Patchwork plagiarism, also known as mosaic plagiarism, occurs when snippets of copied text are skillfully woven into an author’s otherwise unique work. Often occurring in tandem with more obvious examples of plagiarism, this form of copying is simple to overlook.
Many Americans associate the headdress with the “wild west and cowboys and Indians” narrative. Little Bighorn is a famous cowboys-versus-Indians conflict.
Lieutenant Colonel George Custer led 210 7th Cavalry soldiers against tens of thousands of Lakota Sioux and Northern Cheyenne warriors on June 25, 1876. Americans remember “Custer’s Last Stand” because of Custer’s catastrophic defeat.
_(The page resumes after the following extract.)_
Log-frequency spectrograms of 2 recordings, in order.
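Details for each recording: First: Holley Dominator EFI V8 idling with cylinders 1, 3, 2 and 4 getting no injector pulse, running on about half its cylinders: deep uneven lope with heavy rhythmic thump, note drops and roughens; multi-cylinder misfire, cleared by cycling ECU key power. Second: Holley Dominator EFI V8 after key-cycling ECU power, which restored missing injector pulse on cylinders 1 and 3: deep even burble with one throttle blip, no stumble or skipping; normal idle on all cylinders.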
Correctly citing multiple sources
The headdress is a well-recognized icon of Native American culture and a key element in “the narrative of the wild west and cowboys and Indians” (Van Heuvelen, 2020). The Battle of Little Bighorn is one of the most notable examples of this tale.
Lt. Col. George Custer of the United States Army’s 7th Cavalry faced up with thousands of Lakota Sioux and Northern Cheyenne warriors on June 25, 1876. (McDermott, 2021). Although Custer and his troops lost badly, the battle has been immortalized in American popular culture as “Custer’s Last Stand.”
Examples of plagiarism: Self-plagiarism
You may be surprised to learn that it is possible to self-plagiarize. How? After all, it’s your prerogative to do anything you want with your ideas.
This is true, but there is a catch. Two years ago, you published an essay on reforming your city’s zoning restrictions; today, you’re preparing a research paper on other localities’ zoning laws throughout the preceding decade. Reusing essay text in a research paper constitutes self-plagiarism. You can use the same sources if you correctly cite them.3
Examples of plagiarism: When is a citation needed?
Common knowledge refers to undisputed truths. No citation is needed for this material. If you say Paris is France’s capital without citing your sources, you won’t be accused of plagiarism.
Common knowledge is widely known, unquestioned, and easily verified. It has no known author or publication. When uncertain, include a citation.
Not common knowledge—citation needed
The Continental Congress voted for independence on July 2, 1776, although Independence Day is commemorated annually on July 4.
Correctly cited information
The Continental Congress voted for independence on July 2, 1776, although Independence Day is commemorated annually on July 4. (National Archives, 2005).
Examples of plagiarism in the real world
Plagiarism is typically discussed in the context of academics, but it is an issue that affects a wide range of businesses, from pop music to politics.
Common examples of plagiarism include self, paraphrasing, direct, and patchwork plagiarism.
When you paraphrase someone else’s ideas without giving them proper credit, you are committing plagiarism.
Yes, the unacknowledged reuse of one’s work is considered self-plagiarism. This includes resubmitting an entire assignment or repeating portions or data from a previous submission without citation.
1 Kramer, Lindsay. “7 Common Types of Plagiarism, With Examples.” Grammarly blog. June 2, 2022. https://www.grammarly.com/blog/types-of-plagiarism.
2 Enago Academy. “8 Most Common Types of Plagiarism to Stay Away From!” Enago Academy. December 23, 2022. https://www.enago.com/academy/fraud-research-many-types-plagiarism.
3 Kramer, Lindsay. “7 Common Types of Plagiarism, With Examples.” Grammarly blog. June 2, 2022. https://www.grammarly.com/blog/types-of-plagiarism.